When it comes to shooting the Osborne Lights, it can be very difficult to be in there with a tripod unless you wait until the end of the night. So, much of your shooting will be handheld. Since you’ll be shooting handheld, having the fastest lens you own will help you for several reasons. If you have something that is f/2.8 or f/1.8, you can let more light in to the sensor of your camera, which can keep your shutter speed up and your ISO down. With a faster shutter speed, you’ll get sharper photos, and with lower ISO, you’ll have less noise to deal with.


If you have a fast lens like what I’ve mentioned above, you can also take advantage of the 5 million lights that are present in this display. After you find a subject, once you change your aperture to f/1.8 or however fast your lens is, you can blur out all the lights in the background that can make for some pretty cool effects!


Tip #4 – Try something different

Seeing as Disney is a place visited by so many people, you’re going to see many of the same shots from everyone’s camera. Trying different things or techniques can make for something that you can take home that is unique and fun, and differentiates your shot from some other person on Instagram. For the shot below, I decided to instead of focusing on the Mickey wreath of lights, switch my camera into manual focus and blur them out. Perhaps it isn’t the best photo ever, but I think the result is somewhat interesting.


Tip #5 – Tell a story

Whenever we are taking photos, telling a story is a very important part of the process. There are plenty of snapshots out there, and some of those are awesome. But, when a photo has a unique element and story behind it, people can relate to it, and emotion can be drawn out of it. In the photo below, I decided to get low to be on eye level with the puppy. The puppy is eyeing up the Mickey lights on the planter, something which many people’s dog have done. The lighting is soft and adds to the overall feel of it. It just feels very Holiday Season to me, and was one of my favorite photos from my trip through the lights the other night.


Hopefully you can use some of these tips when you visit the Osborne Lights yourself. It’s a great exhibit that I’m personally sad to see going, regardless of the fact that what is replacing it should be spectacular.

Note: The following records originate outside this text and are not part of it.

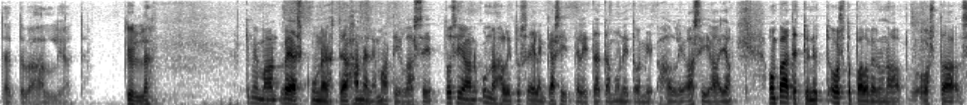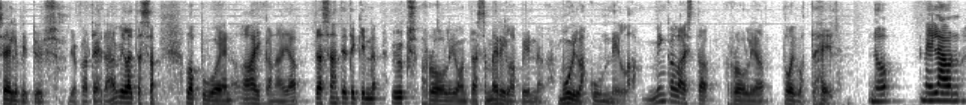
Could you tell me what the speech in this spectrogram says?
täyttävää hallia. Että kyllä, Kemimaan VS-kunnanjohtaja Hannele Matilasi. Tosiaan kunnanhallitus eilen käsitteli tätä monitoimihalliasiaa ja on päätetty nyt ostopalveluna ostaa selvitys, joka tehdään vielä tässä loppuvuoden aikana. Ja tässähän tietenkin yksi rooli on tässä Merilapin muilla kunnilla. Minkälaista roolia toivotte heille? No, meillä on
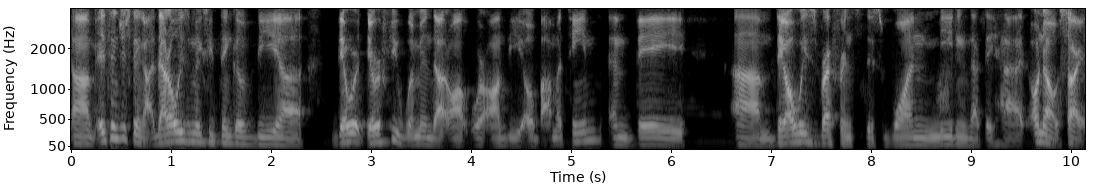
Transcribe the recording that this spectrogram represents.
um, it's interesting that always makes me think of the uh, there were there were a few women that were on the obama team and they um, they always reference this one meeting that they had oh no sorry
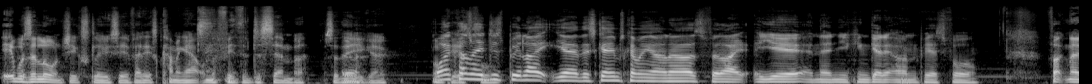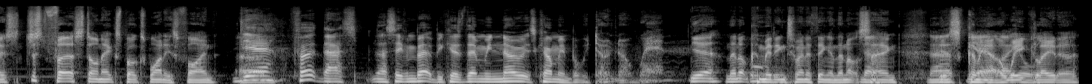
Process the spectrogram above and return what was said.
it was a launch exclusive, and it's coming out on the fifth of December. So there you go. Why can't they just be like, yeah, this game's coming out on ours for like a year, and then you can get it on PS4? fuck knows? Just first on Xbox One is fine. yeah, um, for, that's that's even better because then we know it's coming, but we don't know when. Yeah, they're not committing to anything, and they're not No. saying No, it's coming yeah, out a like week your- later.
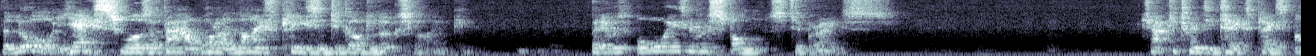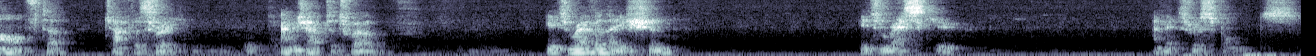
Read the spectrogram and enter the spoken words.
The law, yes, was about what a life pleasing to God looks like, but it was always a response to grace. Chapter 20 takes place after chapter 3 and chapter 12. It's revelation, it's rescue, and it's response.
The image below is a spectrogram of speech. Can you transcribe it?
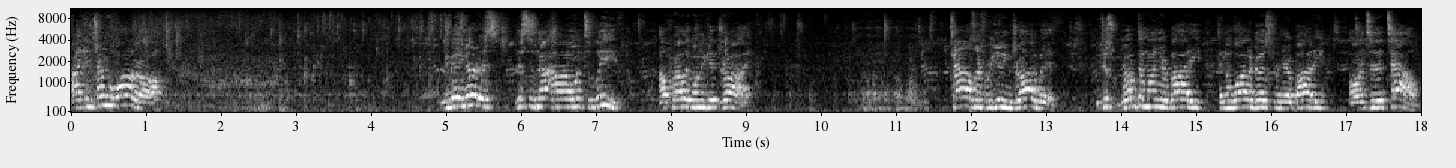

If you’re curious, every photo in this article was taken with the Sony a7 and the Zeiss 55mm F1.8 lens, both of which can be purchased at Amazon. If you have any questions, or would like to share any tips of your own, please leave them in the comments below. Thanks for reading!